Medical marijuana bill in South Carolina bolstered by conservatives
COLUMBIA, S.C. — Two decades after California became the first state to legalize medical marijuana, efforts to let patients legally access the drug are gaining in South Carolina with the help of conservative lawmakers.
While 28 states allow comprehensive medical marijuana programs, only two of those are in the South. Arkansas and Florida voters approved theirs through the ballot last November. Neither is in place yet.
A law signed in Louisiana last year, also not yet in effect, doesn’t allow the smoking or vaping of marijuana.
This year’s renewed push in South Carolina is bolstered by some of the state’s most conservative legislators, whose opinions have shifted because of personal losses or the pleadings of parents and pastors in their districts.
State Representative Eric Bedingfield once shunned marijuana use, but when his eldest son’s struggle with opioid addiction ended with his overdose, the conservative Republican cosponsored medical cannabis legislation.
The 50-year-old teetotaler believes marijuana may effectively wean addicts from an opioid dependence.

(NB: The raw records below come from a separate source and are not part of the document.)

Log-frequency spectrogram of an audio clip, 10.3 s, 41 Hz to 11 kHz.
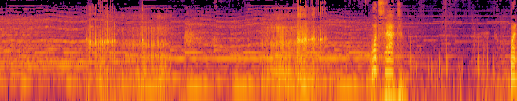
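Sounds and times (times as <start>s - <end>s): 
loud rasping snores with a rattling throat sound: 0.0s - 4.2s, 4.9s - 6.9s
speech: 7.4s - 8.1s.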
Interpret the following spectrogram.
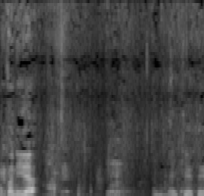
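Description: A domestic pig grunting and snuffling at its feed trough, mixed in with a man talking.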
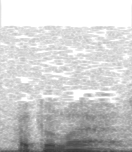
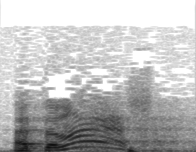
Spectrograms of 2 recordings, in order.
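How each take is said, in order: First: Soft, solemn preacher's refrain; hushed refrain. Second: High, loud preacher's cry; shouted refrain. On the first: Preacher on the pillar of salt, hushed warning. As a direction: let it fall softly. Quiet take of repeated refrain. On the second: Preacher warning sinners of the end, sudden shout. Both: Real, not acted.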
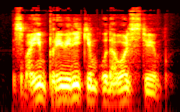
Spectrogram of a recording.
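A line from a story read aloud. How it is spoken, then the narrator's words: Hoarse bass voice. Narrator (Russian): сказал хриплым басом Рыбников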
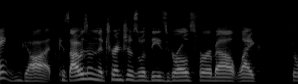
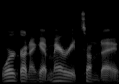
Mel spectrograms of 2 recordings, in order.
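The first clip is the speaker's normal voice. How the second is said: put-on cartoon character voice; 6 semitones lower than usual. Recounting a boy saying they would marry someday: Squidward voice. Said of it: "it was in his Squidward voice, and it was like this".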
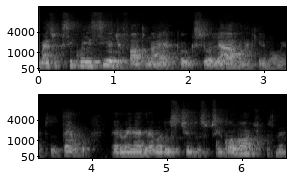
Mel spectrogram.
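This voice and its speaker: With a Brazilian accent, a man speaks at a fairly quick pace and with lively intonation. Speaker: enneagram teacher and author. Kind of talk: online lecture.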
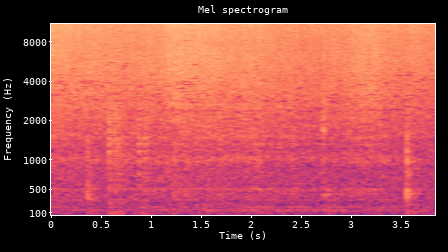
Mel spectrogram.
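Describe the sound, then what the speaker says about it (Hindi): Three or four green chilies and two finely chopped tomatoes roast in a pan of masala for dhaba-style dal mash: a steady close sizzle and hiss, with a few soft stirring clicks and scrapes scattered throughout. "अच्छे से भून लेंगे हम इनको।"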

A bill allowing people with a debilitating medical condition, or their adult caregivers, to legally possess 2 ounces of marijuana advanced last month to the House’s full medical committee.